The ultimate consideration here, therefore the ultimate precondition for genuine "Level 4" autonomous driving, is apparently safety – for both traffic and pedestrians on the road. This is easier said than done, though.
Uber's fatal accident (in which its self-driving car killed a pedestrian in 2018) served as an unfortunate alarm to transportation regulators around the world, including those in China. It's thus unlikely that cautious regulators will allow Level 4 vehicles on public roads any time soon, because they are unsure whether current autonomous driving technologies are advanced enough to guarantee zero accident rate.
One may argue that even manned driving is not expected to be accident-free. But self-driving, blueprinted as one of the star technologies for the future, face much higher expectations from the public.
Any small signs of such technologies prone to accidents may damage the public's confidence in the prospects of commercialization, which in turn makes regulators even more cautious about granting the go-ahead.
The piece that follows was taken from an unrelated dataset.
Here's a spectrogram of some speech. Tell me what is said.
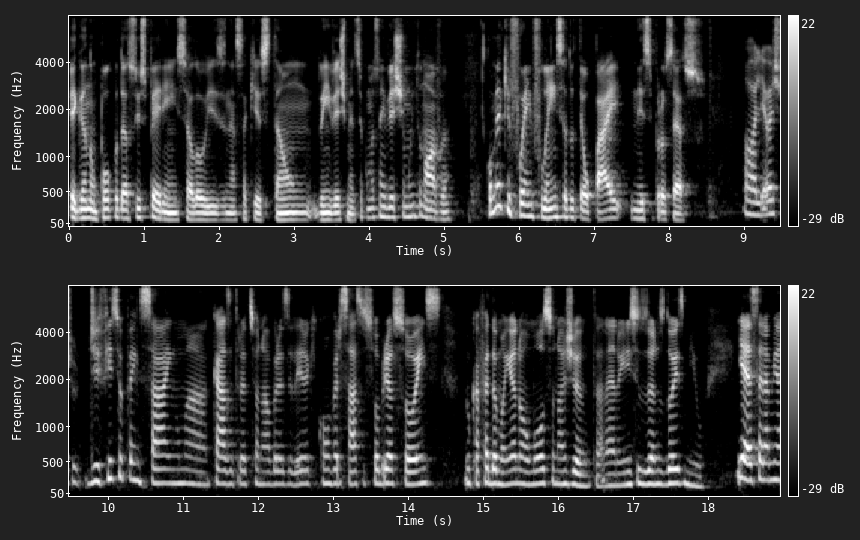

The test rides are surely here to stay for an extended period of time. China is leading, and will continue to lead, in the technology advancement of autonomous driving. But large-scale commercialization is unlikely to come any time soon, for the exact reason put forward by Xiao Jianxiong of AutoX: regulations.